# Exercise instructions:
The range runs from the line containing "Put the spoken" to the last line of the entries. Copy that range exactly, omitting pictures.

# Records for processing:
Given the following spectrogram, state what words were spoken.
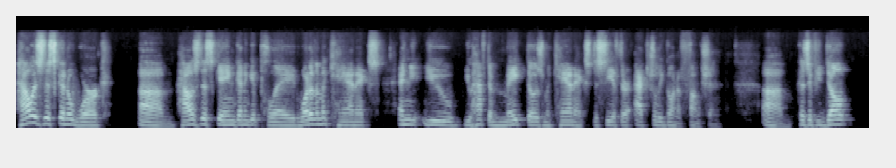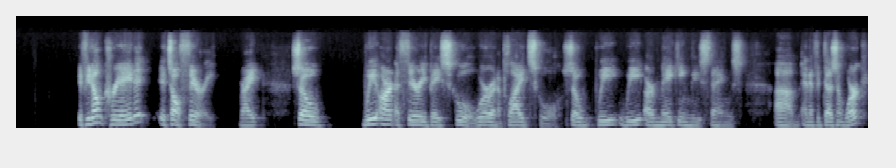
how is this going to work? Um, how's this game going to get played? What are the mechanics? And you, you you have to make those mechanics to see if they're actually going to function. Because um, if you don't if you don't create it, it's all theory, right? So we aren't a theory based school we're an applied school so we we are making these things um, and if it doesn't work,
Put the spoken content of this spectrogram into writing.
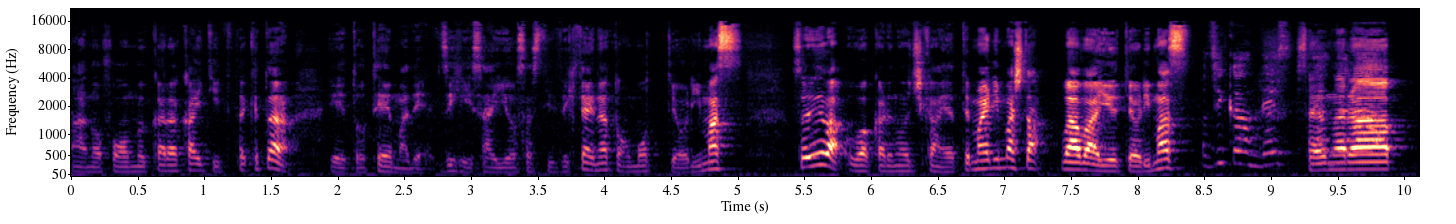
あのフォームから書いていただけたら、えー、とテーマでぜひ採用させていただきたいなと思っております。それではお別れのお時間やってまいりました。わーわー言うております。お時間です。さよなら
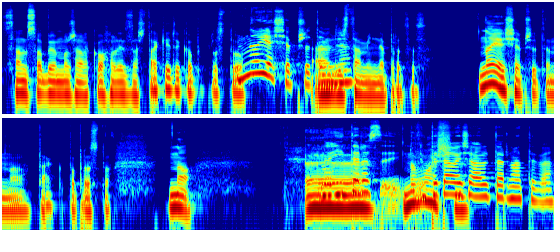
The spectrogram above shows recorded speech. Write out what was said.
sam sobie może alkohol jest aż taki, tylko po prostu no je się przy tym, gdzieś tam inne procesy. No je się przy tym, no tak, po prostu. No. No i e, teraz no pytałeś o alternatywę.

# Answer space:
Put the spoken content of this spectrogram into writing.
あのフォームから書いていただけたら、えー、とテーマでぜひ採用させていただきたいなと思っております。それではお別れのお時間やってまいりました。わーわー言うております。お時間です。さよなら
The spectrogram above shows recorded speech. Write out what was said.
sam sobie może alkohol jest aż taki, tylko po prostu no je się przy tym, gdzieś tam inne procesy. No je się przy tym, no tak, po prostu. No. No i e, teraz no pytałeś o alternatywę.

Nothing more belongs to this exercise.